I got an email a couple of days ago from Joe Manfredini, a boyhood friend. He asked me if I had seen the new John Carter movie Disney just put out. I wasn't surprised. I'd been getting emails like this for the last couple weeks from various old friends. People I knew back then knew that I was the number one fan of John Carter of Mars. I remember one of them even calling me John Guzlowski of Mars.
When I was a kid, in fact, I was crazy about science fiction and fantasy writer Edgar Rice Burroughs and all of his characters, Tarzan of the Apes, David Innes of Pelucidar, Carson of Venus, and John Carter of Mars.
But especially John Carter.
John Carter (never simply John or Carter) was my absolute favorite. I started reading about his adventures when I was about 12 and I continued reading them for the next 8 years. I would put them down only to read other Burroughs novels (plus occasional school books) and then I would always happily return to the Mars books again and again.

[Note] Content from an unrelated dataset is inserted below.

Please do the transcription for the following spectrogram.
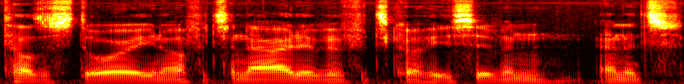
tells a story, you know, if it's a narrative, if it's cohesive and and it's,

What did I like about them?
As crazy as this sounds, I read them as if they were immigrant stories. At least that's what I think now. I was an immigrant, and I came to the US when I was a kid, encountering a strange and completely alien world. John Carter was also an immigrant, but he was an immigrant on Mars. While I took a troop ship from post-war Germany to the US, John Carter was mysteriously, mystically transported from a cave in the US southwest to Mars.
But we both ended up in some place weird.

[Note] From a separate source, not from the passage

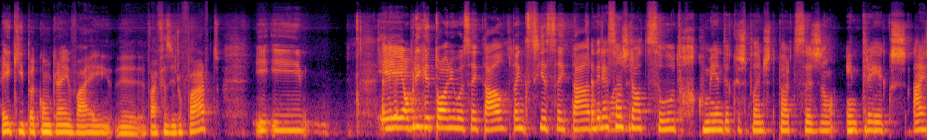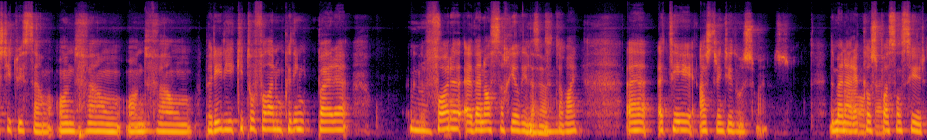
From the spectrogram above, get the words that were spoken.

Admittedly, immigrant Chicago in the early 50s wasn't Mars or, as John Carters creator Edgar Rice Burroughs calls it, Barsoom. (Read about what immigrant Chicago was like for me by clicking here and here.
Mars was definitely weirder.
There were Green Martians: 15 feet tall, four-armed, with eyes at the sides of their heads. They rode 8-legged Thoats, lived in primitive, nomadic tribes and were pretty much incapable of honor or love. They were also incapable of thinking beyond the grunt level and gave birth by laying eggs. In fact, everybody on Mars gave birth that way.
There were also Black, White, and Red Martians. These weren't as strange as the Green ones, but strange enough.
And John Carter was stuck among them -- with no way of getting back to Earth!
The only way Mars was at all palatable for John Carter was because of Dejah Thoris. She was the beautiful Princess of Mars (not Green) who motivated much of his life on Mars. A typical plot went like this: He meets her, she gets kidnapped, he saves her, she gets captured again, he saves her, she gets kidnapped again, he saves her, she gets captured again, he saves her, she gets kidnapped, he saves her, she gets captured again, he saves her, she gets kidnapped again, he saves her, she gets captured again, he saves her.
You get the picture.
And this dream spoke to me like nothing else I was reading at the time. Like I said, I read these books repeatedly for almost eight years.
But when I recently opened the first of these novels, The Princess of Mars -- in a Kindle version -- I couldn't get past page 25. The language, the predictability, the histrionics--it was all deadly. I couldn't take another step into John Carter's world.
But that's not the way I felt when I was 14 and 15 and 16 reading these books like they were some bible that would open up a newer and better final world to me.
So why did I finally stop reading them?
What finally shook me lose -- as strange as this sounds -- was discovering Jack Kerouac and his Beat novels.
But that's another story.
If you want to read what drove me when I was a teen-ager, here's a free ebook version of The Princess of Mars.
My friend Joe Manfredini, a fellow one-time Burroughs fan, recently did a graphic review of the new Disney film John Carter. You can read it by clicking here.